Barry turned his feelings into a song that shed light on the controversial subject. “I kept wondering if people knew the name Gabriel Prosser,” he says. He soon performed “Prosser’s Gabriel” on a local public radio station, and he was honored when Gabriel’s descendants contacted Barry and used the song and lyrics in their annual commemoration of the uprising.
“The question is: Where do we go from there? I give it a 1–2-year cap. If there isn’t a monument where Gabriel was buried, I’m going to hire a sculpture and I’m going to get a film crew, and alert the media and cement that motherfucker into the ground.” He says earnestly, “I want things to be right — to acknowledge the ills around us and praise the beauty of change.”
Though “Prosser’s Gabriel” is based in local politics and history, like many of Barry’s songs, it has a universal message. “It’s relevant to the secret histories everywhere we live,” he says.
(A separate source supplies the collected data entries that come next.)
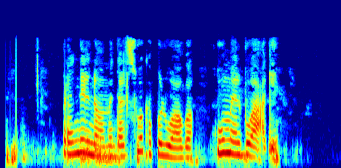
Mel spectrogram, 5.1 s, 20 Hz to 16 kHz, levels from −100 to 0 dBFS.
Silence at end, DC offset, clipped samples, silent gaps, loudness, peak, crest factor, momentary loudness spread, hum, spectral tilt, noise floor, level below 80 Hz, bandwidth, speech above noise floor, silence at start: 0.95 s; under 0.1%; under 0.1%; none; -14 LUFS; -2 dBFS; 12 dB; 12 LU; none; -7 dB/octave; -78 dBFS; -54 dBFS; 7.6 kHz; 65 dB; 0.1 s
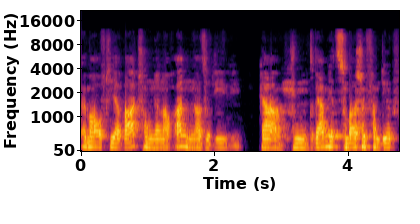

Barry points to Howard Zinn’s A People’s History school of thought, which takes a look at historical events from a point of view different than the mainstream high-school-textbook accounts.
“That’s where great stories and films and music comes from, flipping the perspective,” he says. “Step into someone else’s shoes; it makes it more interesting. I’m a firm believer in what Woodie Guthrie says: ‘You look around; there’s plenty to write about.’” Along with the positive reception he got from Gabriel’s descendants, Barry received E-mails from listeners from different parts of the world who were prompted to do research on their communities and found out some interesting facts in the process.
Barry maintains this observational, open-minded outlook wherever he goes. He describes a recent trip around the Northeast, which he (uncharacteristically) began by Amtrak.
“There’s nothing better than sitting in the dining car listening to these big swinging dicks from the financial world talking about how to manipulate their coworkers, then being in Williamsburg with guys with ironic mustaches and women with the most incredible bodies you’ve ever seen,” he says.
“Then taking the Chinatown bus down to Philly, ending up in a scummy neighborhood, and finally riding a freight train to Richmond. By the time I got there, I looked like a homeless person, and when I got off the train, no one will talk to me because they think I’m going to ask them for something. From start to finish, the trip is a mind fuck.”
No matter how far he travels, though, Barry’s heart remains in Richmond, and his mind is set on improving the world around him. “It goes back to ‘Prosser’s Gabriel’ — the way people treat one another,” he says. “It became a thought, and for me, it came out in a song.”